I heard a story recently that legendary Cowboys football coach Tom Landry used to tell his players. The message (and I paraphrase) is that “doing the things you don’t necessarily want to do five days a week prepares you to do your best at what you’ve wanted to do all your life.”
In Landry and his team’s case, the WANT was Sunday afternoon. Game time. That’s what the players lived and prepared for. Though our lives as leaders may be different than that of the millionaire pro athlete, we all can understand how so much of our life’s work is about behind-the-scenes effort. That’s the non-sexy, far-from-glamorous and exceedingly mundane preparation. Not appealing? Yes. But without it, we’re never going to be equipped to shine when the spotlight’s on.

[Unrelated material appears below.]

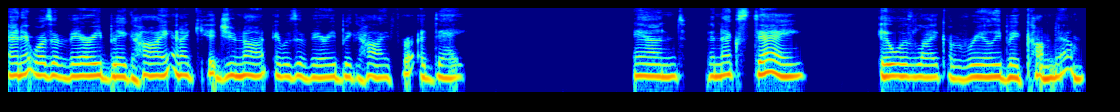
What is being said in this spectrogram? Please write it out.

This Sunday, the spotlight will be on the best of the best, competing on one of the biggest “stages” of their career during the Super Bowl. For these athletes, a Super Bowl win is the pinnacle achievement. Yet, for those 60 minutes of game time, endless hours, no, years have done into preparing the players on those two teams for what will equate to 12-13 minutes of action.
As a leader, how do you prepare for that pinnacle or pinnacle-worthy achievement? Treat every day as you would “interview day,” “board meeting day” or “strategic planning day.”
What are you doing that will ultimately make the company, your team, yourself shine? Are you working on a financial analysis for your department? Are you working to improve the culture dynamic? Each meeting or conversation or interaction is an opportunity to refine your form and practice technique.
Look at your professional development and education as the NFL athlete looks at nutrition. After all, you’re both putting these elements into your body to achieve top performance. In your case, fill your mind with journals and case studies. Give your attention to industry knowledge. Invest your time in networking and be present at conferences and seminars—all ingredients you can use to bulk up your leadership skills.
And, just as game film provides perspective for the pro athlete on his own performance or his competitors’ strengths and weaknesses, feedback is critical to provide leaders with much-needed perspective. Be proactive in seeking out conversations with your boss or mentors who can offer insight on your performance, traits and aptitudes. Listen to your peers, colleagues, supervisors and direct reports to understand how others perceive you. How does what you’re hearing from others stack up to your expectations for yourself? How does it compare to the cultural norm for your organization or industry?
The best leaders treat every day like training camp. How are you preparing yourself for the “Big Game”?